The trip ended, I returned home to Colorado. He and I stayed up late, holding bashful conversations over the phone. Plans were made for him to visit me. I have a mind that spins wild fantasies quickly, before I can stop them. I saw myself back in the white farm house, overlooking the green fields, the buggy air and the evenings on the gators, by the fire. I ignored the insistent doubts in my heart and imagined a life for myself that involved tractors and pig castration and Amish people.
The day he was booked to fly in to see me was September 12, 2001.
I can't remember if classes were in session that day. I think they were. I do remember that campus was far quieter than usual. I remember walking across the green to the building where many of my English classes were held, my Jansport sweaty on my back. I was on my new cell phone with him. He was sitting at the Sturgis airport, just in case flights started going out. They didn't. He went back to the airport the next day. No flights went out the 13th, either.
In the days that followed, we got to know each other better over the phone. What can I say? I was a feminist, a budding liberal, a college girl writing papers on bell hooks and Claudia Card. I was too young yet to understand my own nature: a lone-wolf who needed emotional wide open spaces, a dreamy heart and precious little pragmatism. He was a Midwestern farm boy, salt of the earth, hard-working and family-oriented, a builder of bonfires, castrator of pigs. I know clearly the moment things between us fell apart. For some reason, it was important to him that a wife would sit and watch the basketball game with him, not because she loved basketball, but because she loved him. I told him I would do no such thing, all my sensibilities piqued. We bid each other a terse goodbye. We never spoke again.
Just two or three weeks later, I would meet a boy who had a J.R.R. Tolkein tattoo and feminist leanings of his own. Who kept a picture of his three fierce-looking sisters in his wallet. Who would call our house and leave silly messages for my roommate's dog and who would, unbelievably, be attracted to my rougher edges. Just under one year later, I would marry him.
When things first ended with Leila's cousin, I was devastated. I'd never had a serious boyfriend, I thought something was terribly flawed in me and that I would never be loved. At nineteen, it seemed the world brought good things to everyone, but not to me.

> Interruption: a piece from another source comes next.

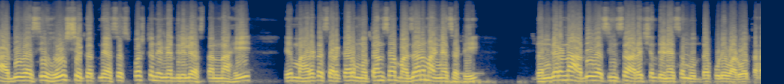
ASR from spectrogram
आदिवासी होऊच शकत नाही असं स्पष्ट निर्णय दिलेले असतानाही हे महाराष्ट्र सरकार मतांचा बाजार मांडण्यासाठी धनगरांना आदिवासींचं आरक्षण देण्याचा मुद्दा पुढे वाढवत आहे.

What I feel now is lucky. To have come so close. To have danced with, and then escaped, a fate that wasn't mine.